From the first line to the last, retype the records exactly and skip the pictures.

The data: Begin

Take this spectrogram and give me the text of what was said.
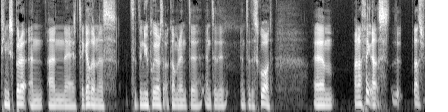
team spirit and and uh, togetherness to the new players that are coming into into the into the squad. Um, and I think that's that's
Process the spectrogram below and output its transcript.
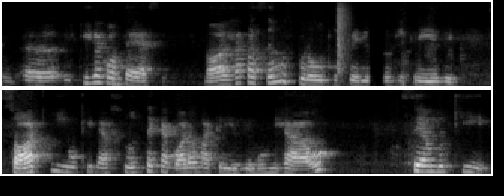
Uh, o que que acontece? Nós já passamos por outros períodos de crise. Só que o que me assusta é que agora é uma crise mundial, sendo que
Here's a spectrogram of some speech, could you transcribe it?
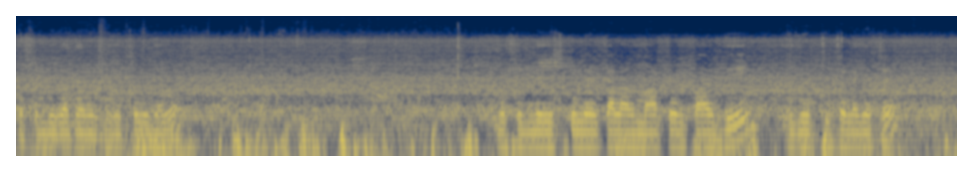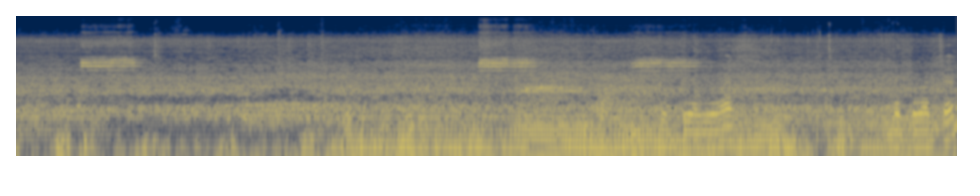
মুসল্লি বাজারের দিকে চলে যাব। মুসল্লি স্কুলের কালার মাঠের পাশ দিয়েই এই চলে গেছে। দেখতে পাচ্ছেন,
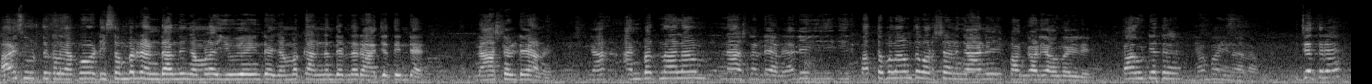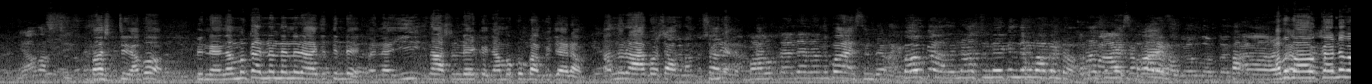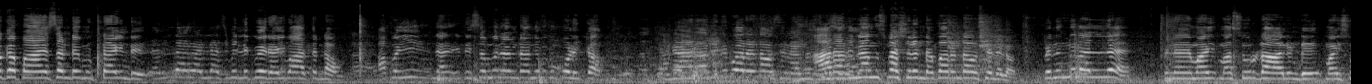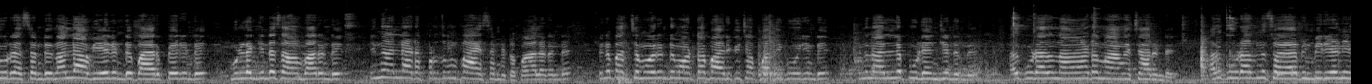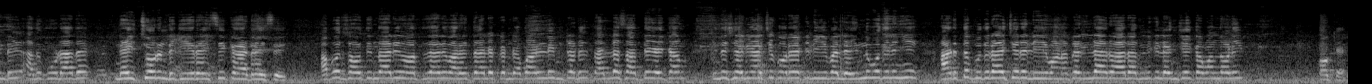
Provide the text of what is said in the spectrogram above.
Hi സുഹൃത്തുക്കളെ അപ്പോൾ December രണ്ടാം തീയതി നമ്മളെ യു എന്റെ നമുക്ക് അന്നം തരുന്ന രാജ്യത്തിന്റെ നാഷണൽ ഡേ ആണ്. ഞാൻ അൻപത്തിനാലാം നാഷണൽ ഡേ ആണ്. അതിൽ ഈ പത്തൊമ്പതാമത്തെ വർഷമാണ് ഞാൻ പങ്കാളിയാവുന്നതിൽ. കാവുട്ടി എത്ര? ഞാൻ പതിനാലാം. എത്ര? ഫസ്റ്റ് അപ്പോ പിന്നെ നമുക്ക് അന്നം തന്നെ രാജ്യത്തിന്റെ പിന്നെ ഈ നാഷണൽ ഡേക്ക് നമുക്കും പങ്കുചേരാം. അന്നൊരു ആഘോഷമാക്കണം നാഷണൽ ഡേക്ക് എന്തെങ്കിലും? അപ്പൊ ബാവക്കാരന്റെ ഒക്കെ പായസം ഉണ്ട് മുട്ടായി ഉണ്ട് എല്ലാവരും എല്ലാ മില്ലിക്ക് വരും. ഈ ഭാഗത്തുണ്ടാവും. അപ്പൊ ഈ ഡിസംബർ രണ്ടാം തീയതി നമുക്ക് പൊളിക്കാം. ആരാധന സ്പെഷ്യൽ ഉണ്ട്. പറയേണ്ട ആവശ്യമില്ലല്ലോ. പിന്നെ ഇന്ന് നല്ല പിന്നെ മസൂർ ഡാലുണ്ട് മൈസൂർ രസമുണ്ട് നല്ല അവിയലുണ്ട് പയർപ്പേരുണ്ട് മുള്ളങ്കിന്റെ സാമ്പാറുണ്ട്. ഇന്ന് നല്ല അടപ്പുറത്തും പായസം ഉണ്ട് കേട്ടോ പാലടണ്ട്. പിന്നെ പച്ചമോരുണ്ട് മുട്ട പാലിക്ക് ചപ്പാത്തി പൂരിയുണ്ട്. പിന്നെ നല്ല പുളിയഞ്ചി ഉണ്ട് ഇന്ന്. അത് കൂടാതെ നാടൻ മാങ്ങച്ചാറുണ്ട്. അത് കൂടാതെ സോയാബീൻ ബിരിയാണി ഉണ്ട് അത് കൂടാതെ നെയ്ച്ചോറുണ്ട് ഗീ റൈസ് കേഡ് റൈസ്. അപ്പോൾ സൗത്ത് ഇന്ത്യാലി നോർത്ത് ഇന്ത്യാലി വറവിത്താലി ഒക്കെ ഉണ്ട്. അപ്പോൾ അൺലിമിറ്റഡ് നല്ല സദ്യ കഴിക്കാം. ഇന്ന് ശനിയാഴ്ച കുറേയൊക്കെ ലീവല്ലേ ഇന്ന് മുതൽ ഇനി അടുത്ത ബുധനാഴ്ച വരെ ലീവാണ് അപ്പോൾ എല്ലാവരും ആരാധനയ്ക്ക് ലഞ്ച് കഴിക്കാൻ വന്നോളി. ഓക്കെ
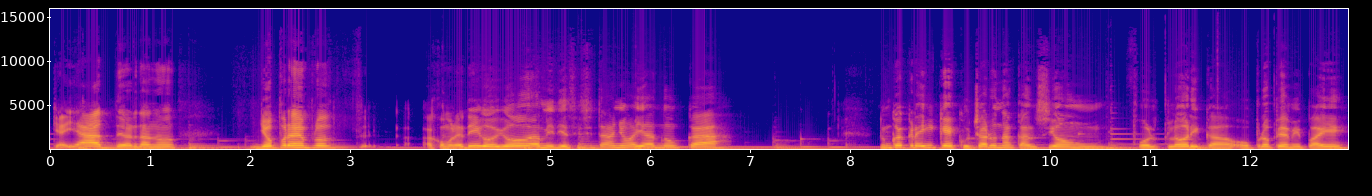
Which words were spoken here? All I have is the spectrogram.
que allá de verdad no... Yo, por ejemplo, como les digo, yo a mis 17 años allá nunca Nunca creí que escuchar una canción folclórica o propia de mi país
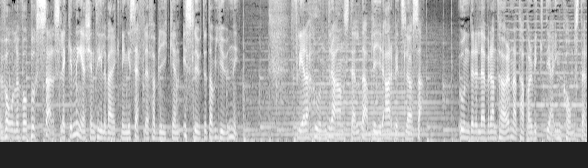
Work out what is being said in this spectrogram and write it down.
Volvo Bussar släcker ner sin tillverkning i Säfflefabriken i slutet av juni. Flera hundra anställda blir arbetslösa. Underleverantörerna tappar viktiga inkomster.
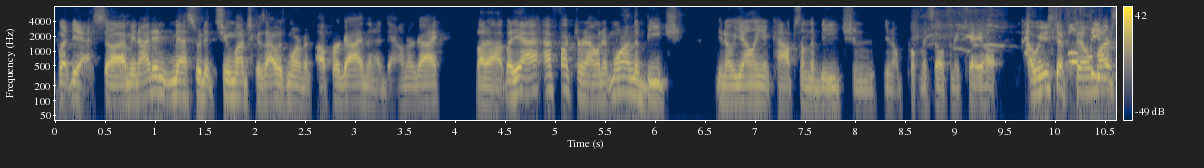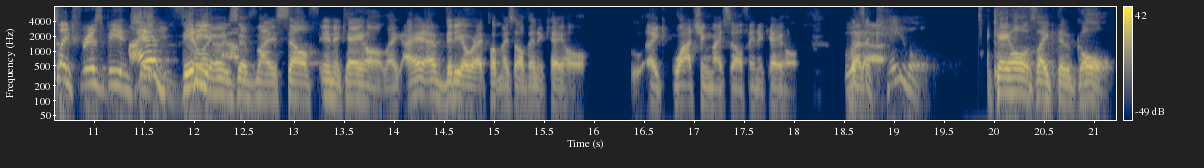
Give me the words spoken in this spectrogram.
but yeah, so I mean, I didn't mess with it too much because I was more of an upper guy than a downer guy. But uh, but yeah, I, I fucked around with it more on the beach. You know, yelling at cops on the beach and you know, put myself in a K hole. Uh, we used to film our. play frisbee and shit. I have You feel like, videos "Oh, of myself in a K hole. Like I have video where I put myself in a K hole, like watching myself in a K hole. What's but, a uh, K hole? K hole is like the goal.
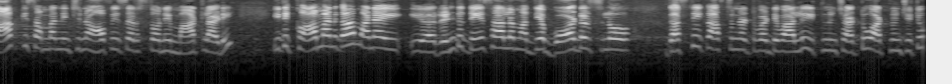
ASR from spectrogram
పాక్కి సంబంధించిన ఆఫీసర్స్తోని మాట్లాడి ఇది కామన్గా మన రెండు దేశాల మధ్య బార్డర్స్లో గస్తీ కాస్తున్నటువంటి వాళ్ళు ఇటు నుంచి అటు అటు నుంచి ఇటు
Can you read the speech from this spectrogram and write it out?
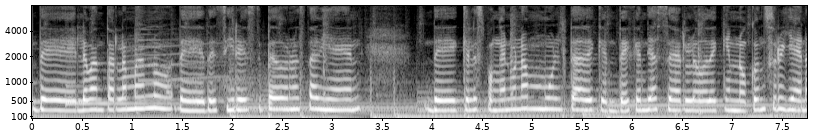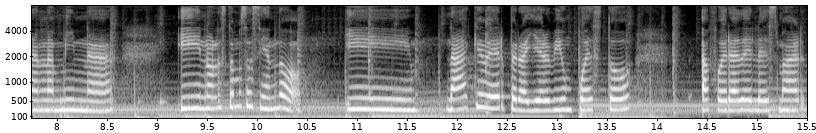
de levantar la mano, de decir este pedo no está bien, de que les pongan una multa, de que dejen de hacerlo, de que no construyeran la mina. Y no lo estamos haciendo. Y nada que ver, pero ayer vi un puesto afuera del Smart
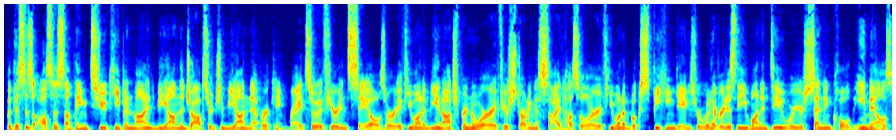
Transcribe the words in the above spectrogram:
But this is also something to keep in mind beyond the job search and beyond networking, right? So, if you're in sales or if you want to be an entrepreneur, or if you're starting a side hustle, or if you want to book speaking gigs or whatever it is that you want to do where you're sending cold emails,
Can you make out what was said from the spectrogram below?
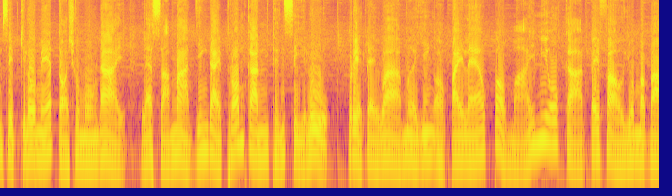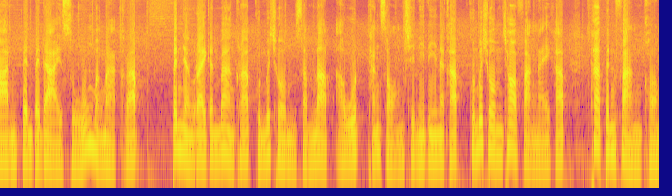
30 กิโลเมตรต่อชั่วโมงได้ และสามารถยิงได้พร้อมกันถึง 4 ลูก เรียกได้ว่าเมื่อยิงออกไปแล้วเป้าหมายมีโอกาสไปเฝ้ายมบาลเป็นไปได้สูงมากๆครับ เป็นอย่างไรกันบ้างครับ คุณผู้ชมสำหรับอาวุธทั้งสองชนิดนี้นะครับ คุณผู้ชมชอบฝั่งไหนครับ ถ้าเป็นฝั่งของ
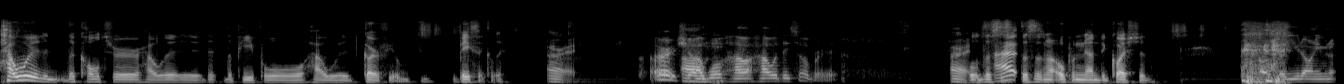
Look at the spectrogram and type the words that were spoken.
How would the culture? How would the people? How would Garfield? Basically, All right. All right, Sean. Um, well, how how would they celebrate it? All right. well, this is I- this is an open-ended question. Oh, so you don't even.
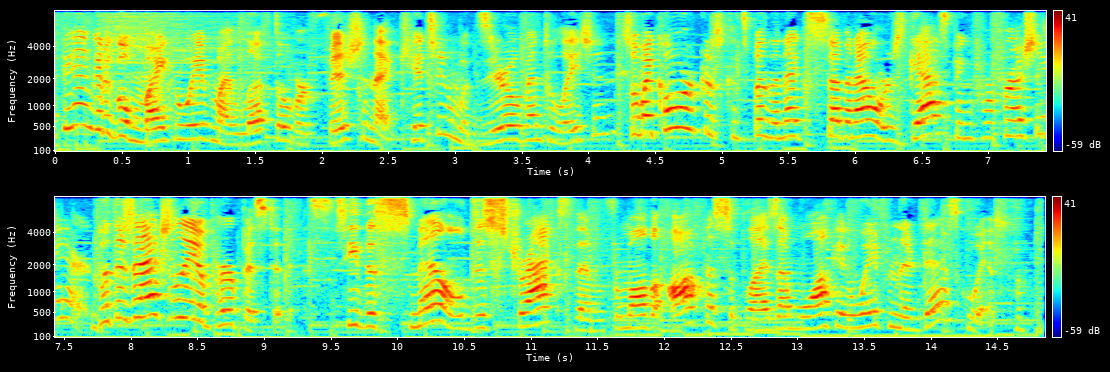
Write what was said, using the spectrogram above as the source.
I think I'm gonna go microwave my leftover fish in that kitchen with zero ventilation so my coworkers can spend the next seven hours gasping for fresh air. But there's actually a purpose to this. See, the smell distracts them from all the office supplies I'm walking away from their desk with.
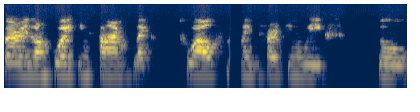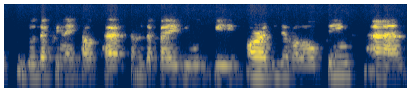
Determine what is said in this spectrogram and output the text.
very long waiting time, like 12, maybe 13 weeks to do the prenatal test and the baby would be already developing and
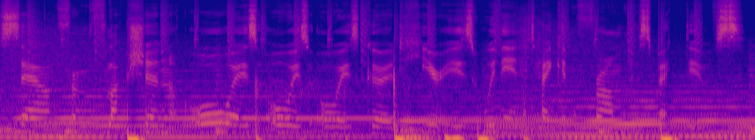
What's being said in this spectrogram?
Beautiful sound from Fluxion. Always, always, always good. Here is Within, taken from Perspectives.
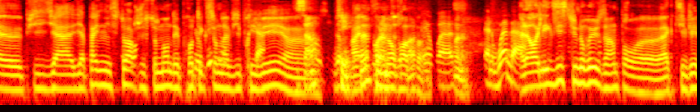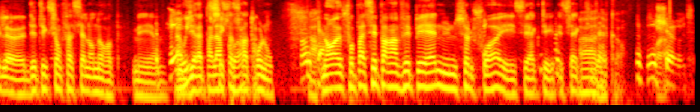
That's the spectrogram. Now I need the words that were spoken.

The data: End

__Written solution__:
Take this spectrogram and give me the text of what was said.
team spirit and and uh, togetherness to the new players that are coming into into the into the squad. Um, and I think that's that's
Process the spectrogram below and output its transcript.
Uh, o que que acontece? Nós já passamos por outros períodos de crise. Só que o que me assusta é que agora é uma crise mundial, sendo que
Here's a spectrogram of some speech, could you transcribe it?
মুসল্লি বাজারের দিকে চলে যাব। মুসল্লি স্কুলের কালার মাঠের পাশ দিয়েই এই চলে গেছে। দেখতে পাচ্ছেন,
Provide the text of what is said in the spectrogram above.
Hi സുഹൃത്തുക്കളെ അപ്പോൾ December രണ്ടാം തീയതി നമ്മളെ യു എന്റെ നമുക്ക് അന്നം തരുന്ന രാജ്യത്തിന്റെ നാഷണൽ ഡേ ആണ്. ഞാൻ അൻപത്തിനാലാം നാഷണൽ ഡേ ആണ്. അതിൽ ഈ പത്തൊമ്പതാമത്തെ വർഷമാണ് ഞാൻ പങ്കാളിയാവുന്നതിൽ. കാവുട്ടി എത്ര? ഞാൻ പതിനാലാം. എത്ര? ഫസ്റ്റ് അപ്പോ പിന്നെ നമുക്ക് അന്നം തന്നെ രാജ്യത്തിന്റെ പിന്നെ ഈ നാഷണൽ ഡേക്ക് നമുക്കും പങ്കുചേരാം. അന്നൊരു ആഘോഷമാക്കണം നാഷണൽ ഡേക്ക് എന്തെങ്കിലും? അപ്പൊ ബാവക്കാരന്റെ ഒക്കെ പായസം ഉണ്ട് മുട്ടായി ഉണ്ട് എല്ലാവരും എല്ലാ മില്ലിക്ക് വരും. ഈ ഭാഗത്തുണ്ടാവും. അപ്പൊ ഈ ഡിസംബർ രണ്ടാം തീയതി നമുക്ക് പൊളിക്കാം. ആരാധന സ്പെഷ്യൽ ഉണ്ട്. പറയേണ്ട ആവശ്യമില്ലല്ലോ. പിന്നെ ഇന്ന് നല്ല പിന്നെ മസൂർ ഡാലുണ്ട് മൈസൂർ രസമുണ്ട് നല്ല അവിയലുണ്ട് പയർപ്പേരുണ്ട് മുള്ളങ്കിന്റെ സാമ്പാറുണ്ട്. ഇന്ന് നല്ല അടപ്പുറത്തും പായസം ഉണ്ട് കേട്ടോ പാലടണ്ട്. പിന്നെ പച്ചമോരുണ്ട് മുട്ട പാലിക്ക് ചപ്പാത്തി പൂരിയുണ്ട്. പിന്നെ നല്ല പുളിയഞ്ചി ഉണ്ട് ഇന്ന്. അത് കൂടാതെ നാടൻ മാങ്ങച്ചാറുണ്ട്. അത് കൂടാതെ സോയാബീൻ ബിരിയാണി ഉണ്ട് അത് കൂടാതെ നെയ്ച്ചോറുണ്ട് ഗീ റൈസ് കേഡ് റൈസ്. അപ്പോൾ സൗത്ത് ഇന്ത്യാലി നോർത്ത് ഇന്ത്യാലി വറവിത്താലി ഒക്കെ ഉണ്ട്. അപ്പോൾ അൺലിമിറ്റഡ് നല്ല സദ്യ കഴിക്കാം. ഇന്ന് ശനിയാഴ്ച കുറേയൊക്കെ ലീവല്ലേ ഇന്ന് മുതൽ ഇനി അടുത്ത ബുധനാഴ്ച വരെ ലീവാണ് അപ്പോൾ എല്ലാവരും ആരാധനയ്ക്ക് ലഞ്ച് കഴിക്കാൻ വന്നോളി. ഓക്കെ
Which words were spoken here? All I have is the spectrogram.
que allá de verdad no... Yo, por ejemplo, como les digo, yo a mis 17 años allá nunca Nunca creí que escuchar una canción folclórica o propia de mi país
Work out what is being said in this spectrogram and write it down.
Volvo Bussar släcker ner sin tillverkning i Säfflefabriken i slutet av juni. Flera hundra anställda blir arbetslösa. Underleverantörerna tappar viktiga inkomster.
Give me the words spoken in this spectrogram.
but yeah, so I mean, I didn't mess with it too much because I was more of an upper guy than a downer guy. But uh, but yeah, I, I fucked around with it more on the beach. You know, yelling at cops on the beach and you know, put myself in a K hole. Uh, we used to film our. play frisbee and shit. I have You feel like, videos "Oh, of myself in a K hole. Like I have video where I put myself in a K hole, like watching myself in a K hole. What's but, a uh, K hole? K hole is like the goal.
ASR from spectrogram
పాక్కి సంబంధించిన ఆఫీసర్స్తోని మాట్లాడి ఇది కామన్గా మన రెండు దేశాల మధ్య బార్డర్స్లో గస్తీ కాస్తున్నటువంటి వాళ్ళు ఇటు నుంచి అటు అటు నుంచి ఇటు
Can you read the speech from this spectrogram and write it out?
de levantar la mano, de decir este pedo no está bien, de que les pongan una multa, de que dejen de hacerlo, de que no construyeran la mina. Y no lo estamos haciendo. Y nada que ver, pero ayer vi un puesto afuera del Smart
Transcribe the words in the above spectrogram:
But this is also something to keep in mind beyond the job search and beyond networking, right? So, if you're in sales or if you want to be an entrepreneur, or if you're starting a side hustle, or if you want to book speaking gigs or whatever it is that you want to do where you're sending cold emails,
Can you make out what was said from the spectrogram below?
30 กิโลเมตรต่อชั่วโมงได้ และสามารถยิงได้พร้อมกันถึง 4 ลูก เรียกได้ว่าเมื่อยิงออกไปแล้วเป้าหมายมีโอกาสไปเฝ้ายมบาลเป็นไปได้สูงมากๆครับ เป็นอย่างไรกันบ้างครับ คุณผู้ชมสำหรับอาวุธทั้งสองชนิดนี้นะครับ คุณผู้ชมชอบฝั่งไหนครับ ถ้าเป็นฝั่งของ
Look at the spectrogram and type the words that were spoken.
How would the culture? How would the people? How would Garfield? Basically, All right. All right, Sean. Um, well, how how would they celebrate it? All right. well, this is I- this is an open-ended question. Oh, so you don't even.
Write what was said, using the spectrogram above as the source.
I think I'm gonna go microwave my leftover fish in that kitchen with zero ventilation so my coworkers can spend the next seven hours gasping for fresh air. But there's actually a purpose to this. See, the smell distracts them from all the office supplies I'm walking away from their desk with.
Determine what is said in this spectrogram and output the text.
very long waiting time, like 12, maybe 13 weeks to do the prenatal test and the baby would be already developing and
What's being said in this spectrogram?
Beautiful sound from Fluxion. Always, always, always good. Here is Within, taken from Perspectives.
That's the spectrogram. Now I need the words that were spoken.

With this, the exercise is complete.